More than 4,200 clinicians and members of the public have written to their MPs calling for action as part of the BMA’s Fairness for the Frontline campaign. Rather than listen to the voices of the frontline, ministers have instead chosen to rob Peter to pay Paul at the expense of patients and all GPs.

As we made clear during the campaign, any award to salaried GPs must be covered by additional funds to enable it, and the Government has failed yet again to do this. Salaried GPs will rightly want to be paid the full uplift announced today; GP partners would expect a similar uplift but will rightly be angered about this outcome and concerned to know where that money will now have to come from and what cuts they will have to make to afford it.
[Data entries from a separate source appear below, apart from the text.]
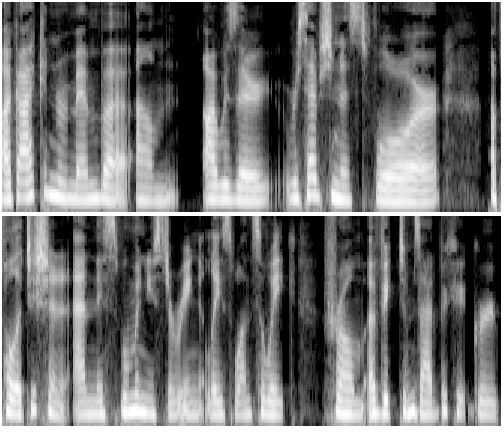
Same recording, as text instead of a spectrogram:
Like I can remember, um, I was a receptionist for a politician, and this woman used to ring at least once a week from a victims advocate group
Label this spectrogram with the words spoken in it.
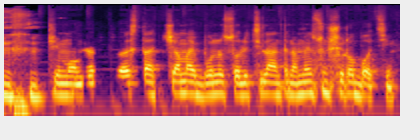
și în momentul ăsta, cea mai bună soluție la antrenament sunt și roboții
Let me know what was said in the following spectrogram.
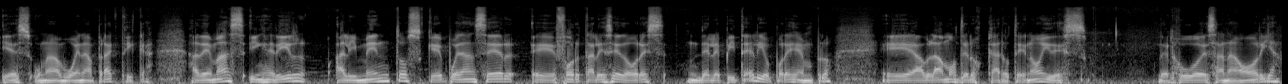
Y es una buena práctica. Además, ingerir alimentos que puedan ser eh, fortalecedores del epitelio, por ejemplo, eh, hablamos de los carotenoides, del jugo de zanahoria,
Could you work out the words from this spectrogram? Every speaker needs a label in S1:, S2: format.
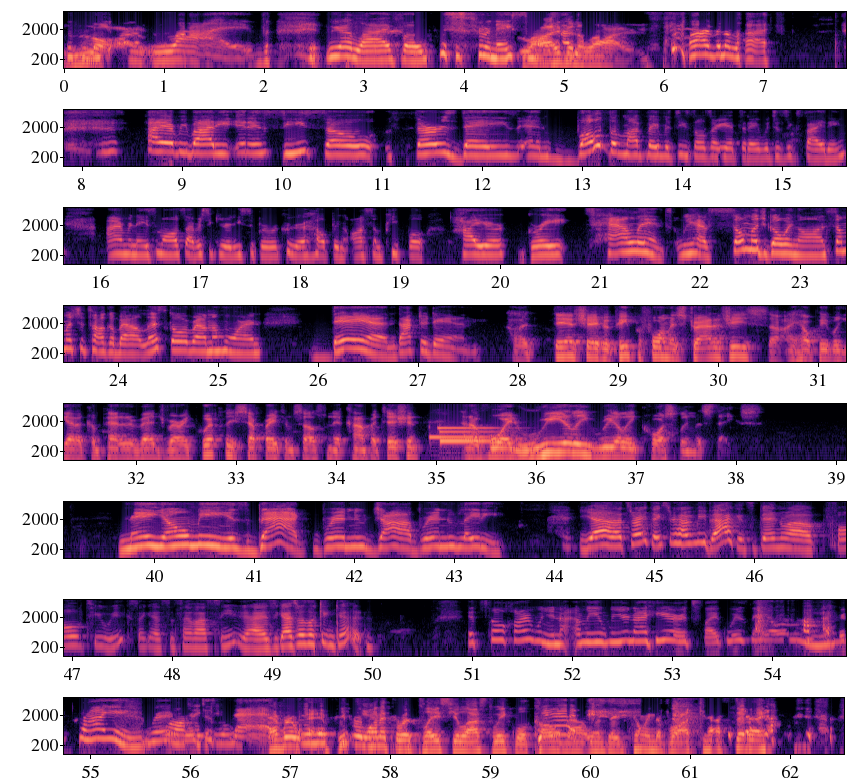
S1: we are live. We are live, folks. This is Renee
S2: Small. Live and alive.
S1: live and alive. Hi, everybody. It is CISO Thursdays, and both of my favorite CISOs are here today, which is exciting. I'm Renee Small, cybersecurity super recruiter, helping awesome people hire great talent. We have so much going on, so much to talk about. Let's go around the horn. Dan, Dr. Dan.
S3: Uh, Dan Schaefer, Peak Performance Strategies. Uh, I help people get a competitive edge very quickly, separate themselves from their competition, and avoid really, really costly mistakes.
S1: Naomi is back. Brand new job, brand new lady.
S4: Yeah, that's right. Thanks for having me back. It's been a uh, full two weeks, I guess, since I last seen you guys. You guys are looking good
S1: it's so hard when you're not. I mean, when you're not here, it's like, where's Naomi? We're crying. We're, oh, we're just sad.
S2: Every, people wanted to replace you last week. We'll call yeah. them out when they join the broadcast today.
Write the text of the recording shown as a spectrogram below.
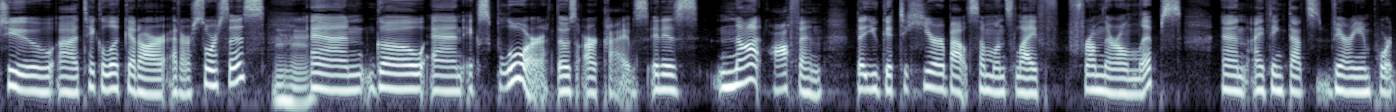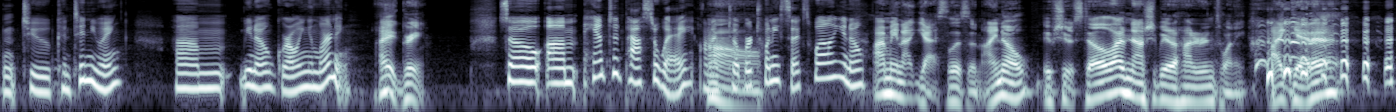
to uh, take a look at our at our sources and go and explore those archives. It is not often that you get to hear about someone's life from their own lips, and I think that's very important to continuing um, you know, growing and learning. I agree. So um, Hampton passed away on October 26th. Well, you know, I mean, I, yes, listen, I know if she was still alive now, she'd be at 120. I get it.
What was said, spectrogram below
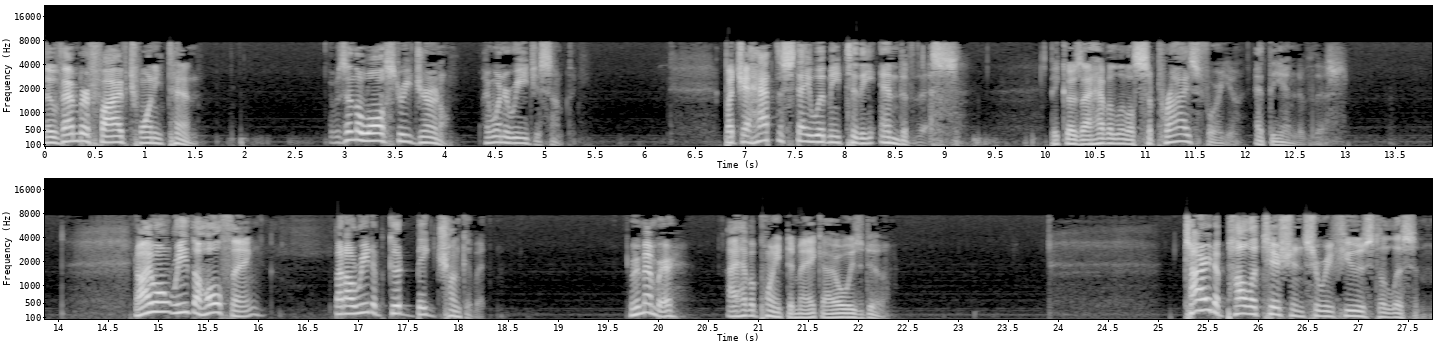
November 5, 2010. It was in the Wall Street Journal. I want to read you something. But you have to stay with me to the end of this because I have a little surprise for you at the end of this. Now, I won't read the whole thing, but I'll read a good big chunk of it. Remember, I have a point to make. I always do. Tired of politicians who refuse to listen.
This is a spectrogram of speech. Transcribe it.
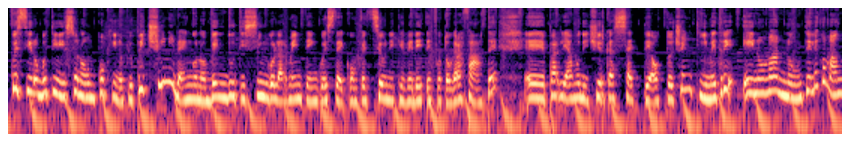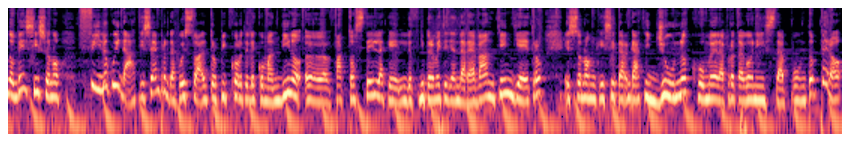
questi robottini sono un pochino più piccini, vengono venduti singolarmente in queste confezioni che vedete fotografate, eh, parliamo di circa 7-8 cm e non hanno un telecomando, bensì sono filo guidati sempre da questo altro piccolo telecomandino eh, fatto a stella che gli permette di andare avanti e indietro e sono anch'essi targati June come la protagonista appunto. Però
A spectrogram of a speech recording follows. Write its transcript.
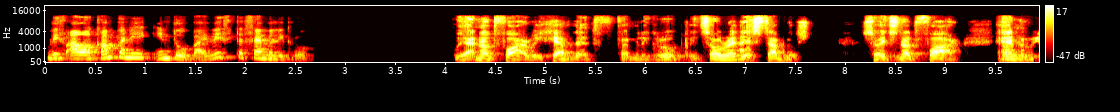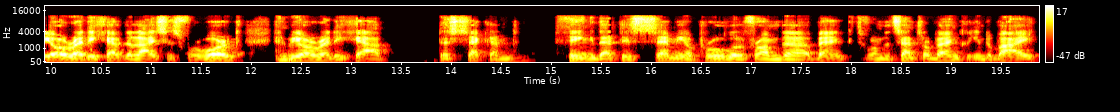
with our company in Dubai, with the family group? We are not far. We have that family group. It's already established. So it's not far. And we already have the license for work and we already have the second thing that is semi-approval from the bank, from the central bank in Dubai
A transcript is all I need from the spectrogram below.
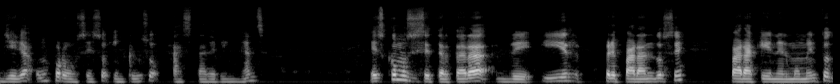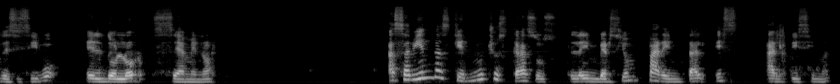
llega un proceso incluso hasta de venganza. Es como si se tratara de ir preparándose para que en el momento decisivo el dolor sea menor. A sabiendas que en muchos casos la inversión parental es altísima,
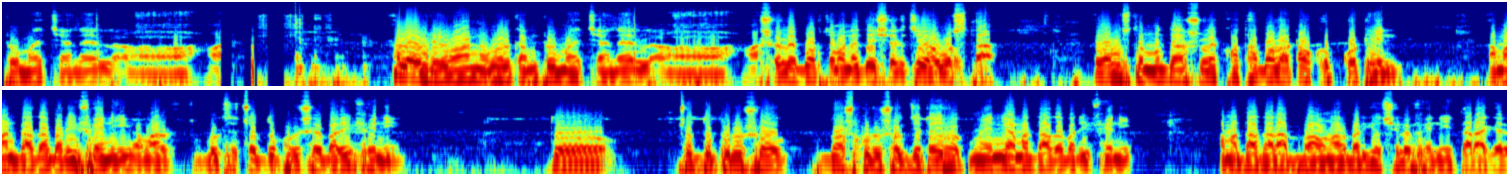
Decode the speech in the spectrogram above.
to my channel uh, hello everyone welcome to my channel uh, আসলে বর্তমানে দেশের যে অবস্থা এই অবস্থার মধ্যে আসলে কথা বলাটাও খুব কঠিন। আমার দাদা বাড়ি ফেনি আমার বলছে চোদ্দ পুরুষের বাড়ি ফেনি। তো চোদ্দ পুরুষ হোক দশ পুরুষ হোক যেটাই হোক মেইনলি আমার দাদা বাড়ি ফেনি। আমার দাদার আব্বা ওনার বাড়িও ছিল ফেনি তার আগের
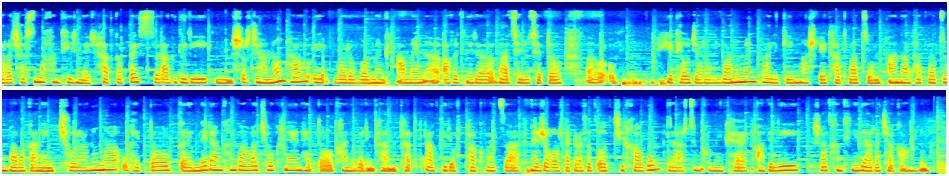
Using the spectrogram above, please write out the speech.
առաջացնում է խնդիրներ, հատկապես ագդիրի շրջանում, հա, որը որ մենք ամեն աղեկները բացելուց հետո եթե օճառով վանում ենք, բալիկի մաշկի այդ հատվածում, անալ հատվածում բավականին չորանում է ու հետո կրեմները անգամ բաղաչոքն են, հետո քանի որ ինքան թաթ ագդիրով փակված է, մեր ժողովրդական ասած օդ չի խաղում, դրա արդյունքում ինքը ավելի շատ խնդիրների առաջ է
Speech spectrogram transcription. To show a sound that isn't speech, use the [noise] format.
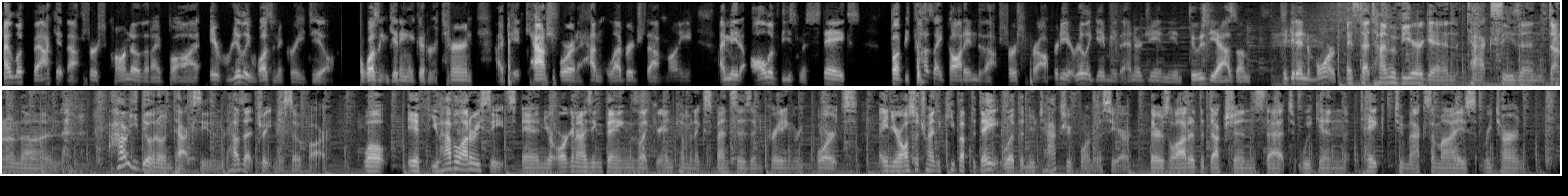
I look back at that first condo that I bought, it really wasn't a great deal. I wasn't getting a good return. I paid cash for it. I hadn't leveraged that money. I made all of these mistakes. But because I got into that first property, it really gave me the energy and the enthusiasm to get into more. It's that time of year again, tax season. Dun dun dun. [laughs] How are you doing on tax season? How's that treating you so far? Well, if you have a lot of receipts and you're organizing things like your income and expenses and creating reports, and you're also trying to keep up to date with the new tax reform this year, there's a lot of deductions that we can take to maximize return,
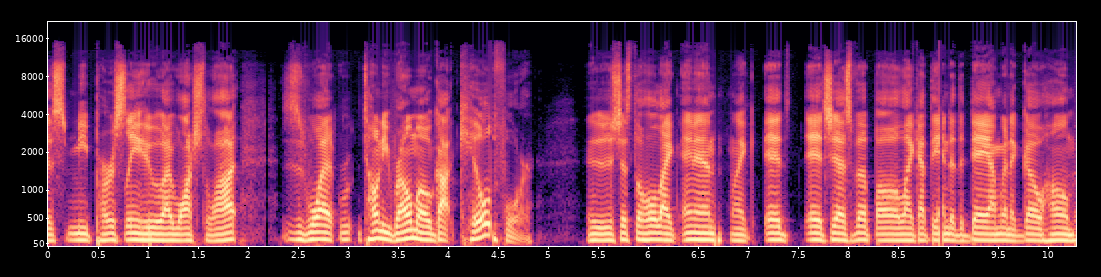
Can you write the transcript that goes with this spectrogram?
just me personally, who I watched a lot, this is what Tony Romo got killed for. It was just the whole like, hey man, like it, it's just football. Like at the end of the day, I'm gonna go home.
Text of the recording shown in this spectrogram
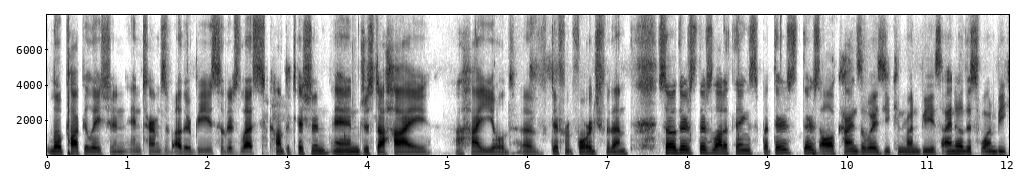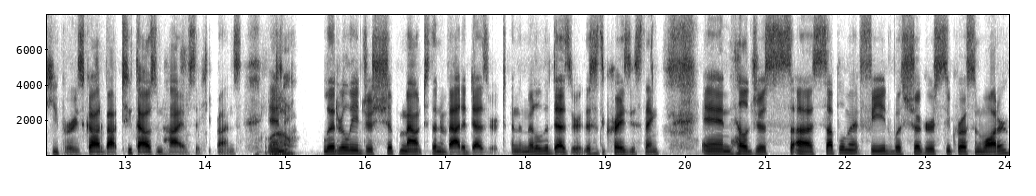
low population in terms of other bees, so there's less competition and just a high a high yield of different forage for them. So there's there's a lot of things, but there's there's all kinds of ways you can run bees. I know this one beekeeper, he's got about 2,000 hives that he runs, wow. and literally just ship them out to the Nevada desert in the middle of the desert. This is the craziest thing, and he'll just uh, supplement feed with sugar, sucrose, and water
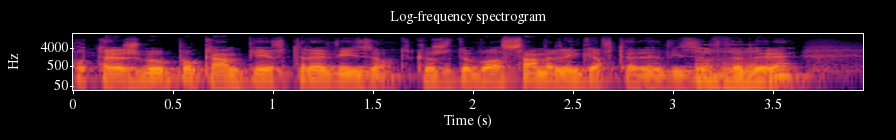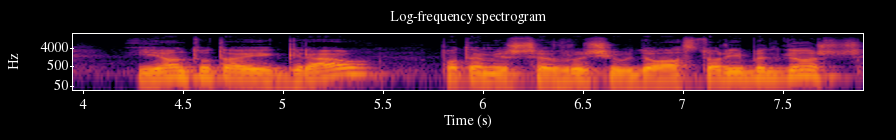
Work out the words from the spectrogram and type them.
bo też był po kampie w Telewizo, tylko że to była Summer Liga w Telewizo wtedy. I on tutaj grał, potem jeszcze wrócił do Astorii Bydgoszcz.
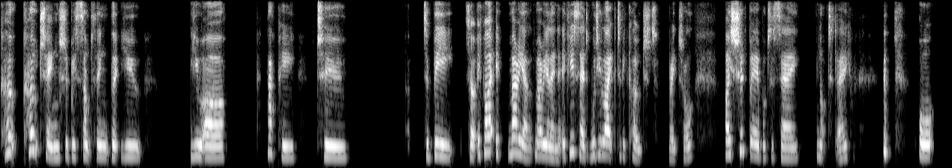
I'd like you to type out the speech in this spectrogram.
co coaching should be something that you you are happy to to be. So if I if Marielle Marielena, if you said, would you like to be coached, Rachel? I should be able to say, not today, or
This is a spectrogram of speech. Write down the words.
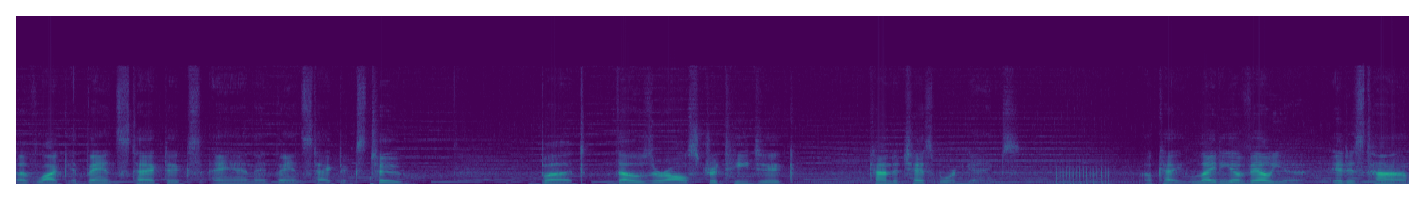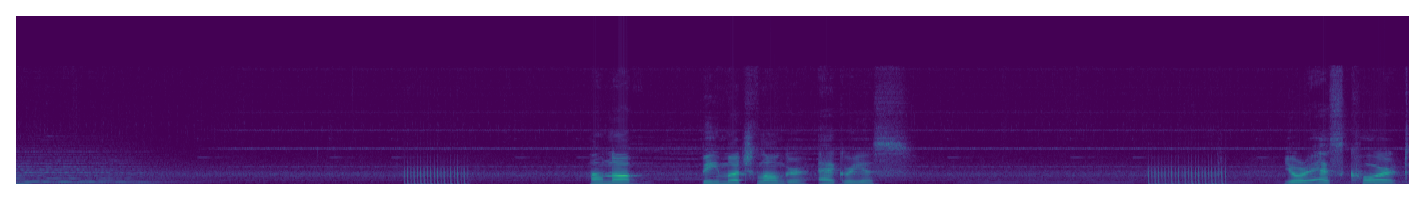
of like Advanced Tactics and Advanced Tactics 2. But those are all strategic kind of chessboard games. Okay, Lady Ovelia, it is time. I'll not be much longer, Agrias. Your escort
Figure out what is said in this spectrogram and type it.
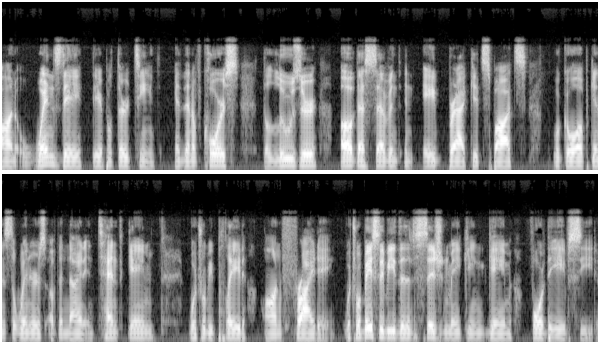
on Wednesday, the April 13th. And then, of course, the loser of that 7th and 8th bracket spots will go up against the winners of the 9th and 10th game, which will be played on Friday, which will basically be the decision making game for the 8th seed.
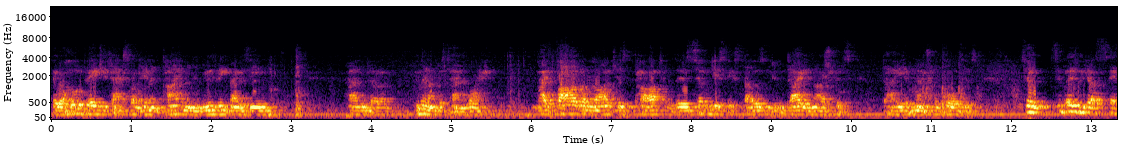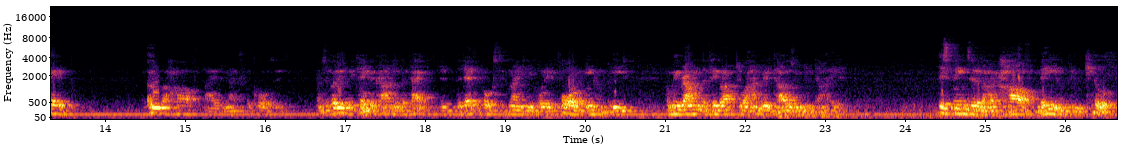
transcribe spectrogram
There were whole page attacks on him in Time and in Newsweek magazine, and uh, you can understand why. By far the largest part of those 76,000 who died in Auschwitz died of natural causes. So suppose we just say over half died of natural causes. And suppose we take account of the fact that the death books of 1944 are incomplete, and we round the figure up to 100,000 who died. This means that about half may have been killed,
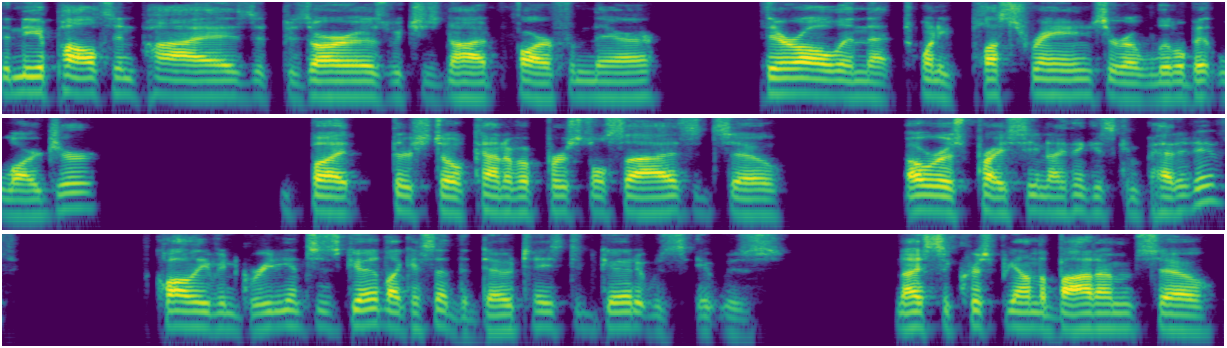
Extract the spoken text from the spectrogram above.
the Neapolitan pies at Pizaro's, which is not far from there, they're all in that 20 plus range. They're a little bit larger but they're still kind of a personal size. And so Elro's pricing, I think, is competitive. The quality of ingredients is good. Like I said, the dough tasted good. It was it was nice and crispy on the bottom. So,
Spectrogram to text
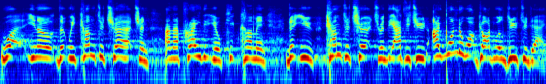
What, you know, that we come to church, and, and I pray that you'll keep coming, that you come to church with the attitude, I wonder what God will do today.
Smoke and mirrors

Even the DDRB acknowledges the need for Government to recognise the work GPs have done during the pandemic, and states: ‘Doctors and dentists for whom we have not been asked to make recommendations this year because they are on multi-year pay deals have also made significant contributions to the pandemic response. Our recommendations do not respond to the impact of the pandemic on recruitment, retention, and motivation of these groups. Recognising the contribution they have made to the pandemic response in this context is extremely important, and we would urge ministers to consider this.’

There is nothing fair about the situation this leaves general practice in. We need more funding, not less, going into general practice, and yesterday’s announcement is nothing more than a cynical attempt by Government to use smoke and mirrors to give the illusion that they have acted when they have done nothing of the sort. The efforts of all GPs during the long hard months of the coronavirus pandemic, the expertise, dedication, and sacrifice they have shown, have been simply ignored by Government. While GP partners secured a multi-year pay deal in 2019, which included a 2.1% uplift for their pay and their staff pay including salaried GPs, the past 18 months have been unlike any other period in our working lives.

The failure to provide additional funding to cover a 3% uplift and the fact that the hard work and sacrifice of GP partners has been completely ignored – in spite of the DDRB recommending they are recognised and that Government should ensure there is no impact on service provision – is unacceptable. This will further damage their morale and demonstrates that the Government does not value them or the partnership model as a whole.

Missed opportunity

Quite simply, without general practice, the vaccination programme would not have been the success it has been, and tens of millions of patients would not have received the care they required. GPs have given their all during the pandemic – some, sadly, at the expense of their own health and wellbeing. And with a growing backlog across the NHS, the pressures that we are facing are unlikely to subside any time soon.

Between 2008/09 and 2018/19 the real-terms value of estimated take-home pay for the average GP partner in England has been cut by more than a quarter (25.7%), while salaried GPs have seen a similar cut (24.6%).

Yesterday’s announcement was an opportunity for ministers to properly reward GPs for the work they do every day, and to begin paying back what they have lost. The Government has missed that opportunity and in the coming days and weeks, we will be considering our next steps.